God’s Grace is Infinite (Jan. 4, 2016)

The Gospel has words that we need to hear over and over and over again: “You are my beloved child; with you, I am well pleased.” Yes, you might think that those words apply to Jesus at his Baptism. But they also apply to us because of our Baptism. Baptism has made us beloved sons and daughters of God, and nothing can ever take away that status. Nothing.

Now you may be thinking: “With all my faults and sins and skeletons in the closet, how can I possibly be loved so much?” Well, that’s the nature of God’s grace. It has absolutely nothing to do with our own merits or lack of merit. It has nothing to do with how sinful we are or how sinless we are. We are God’s beloved because that’s the way God wants it to be. We have no choice.

When I was growing up, I never really knew this God, and I suspect the same can be said for anyone over 50. You and I were raised in a Catholicism which on most moral issues was brutally uncompromising. It asked you not to sin, not to make mistakes. But we did sinand of course, that gave rise to much guilt and fear of God’s punishment.

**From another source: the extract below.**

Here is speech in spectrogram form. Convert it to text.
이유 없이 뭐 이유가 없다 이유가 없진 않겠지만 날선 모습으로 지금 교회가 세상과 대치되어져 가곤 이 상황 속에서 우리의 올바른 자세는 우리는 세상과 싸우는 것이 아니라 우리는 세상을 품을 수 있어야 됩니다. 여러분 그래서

However, I came to see that the Catholicism that I was raised in had a fault: it did not allow for mistakes. It demanded that you get it right the first time. There was supposed to be no need for a second chance.

But would you act that way towards your own flesh and blood? One strike and you’re out? If you wouldn’t, why would God act that way towards we who are his flesh and blood? God does not just give us one chance, but a second, third, fourth, and fifth chance that are just as valid as the first one. We are asked to take sin seriously, but when we do sin, when we do make mistakes, we are given the chance to take our place among the broken, among those whose lives are not perfect, the loved sinners, those for whom Christ came.

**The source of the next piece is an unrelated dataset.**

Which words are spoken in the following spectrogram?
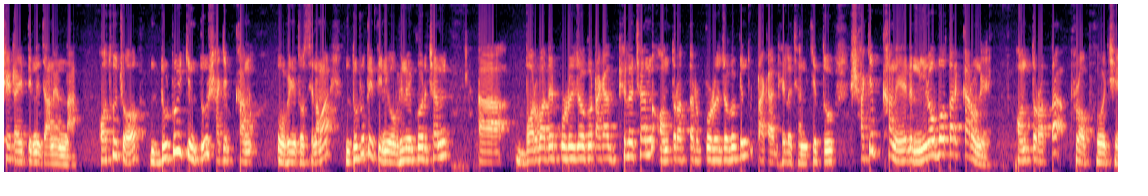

Our Baptism is the guarantee that mistakes are not forever. God loves us as sinners and the task of Christianity is not to teach us how to live, but to teach us how to live again, and again, and again. This is why we renew our Baptismal promises again and again and again.to remind ourselves of the fact that life does go on, and like a little child learning to walk, we get up and try againand againagainand maybe someday we’ll get it right.

More Related Articles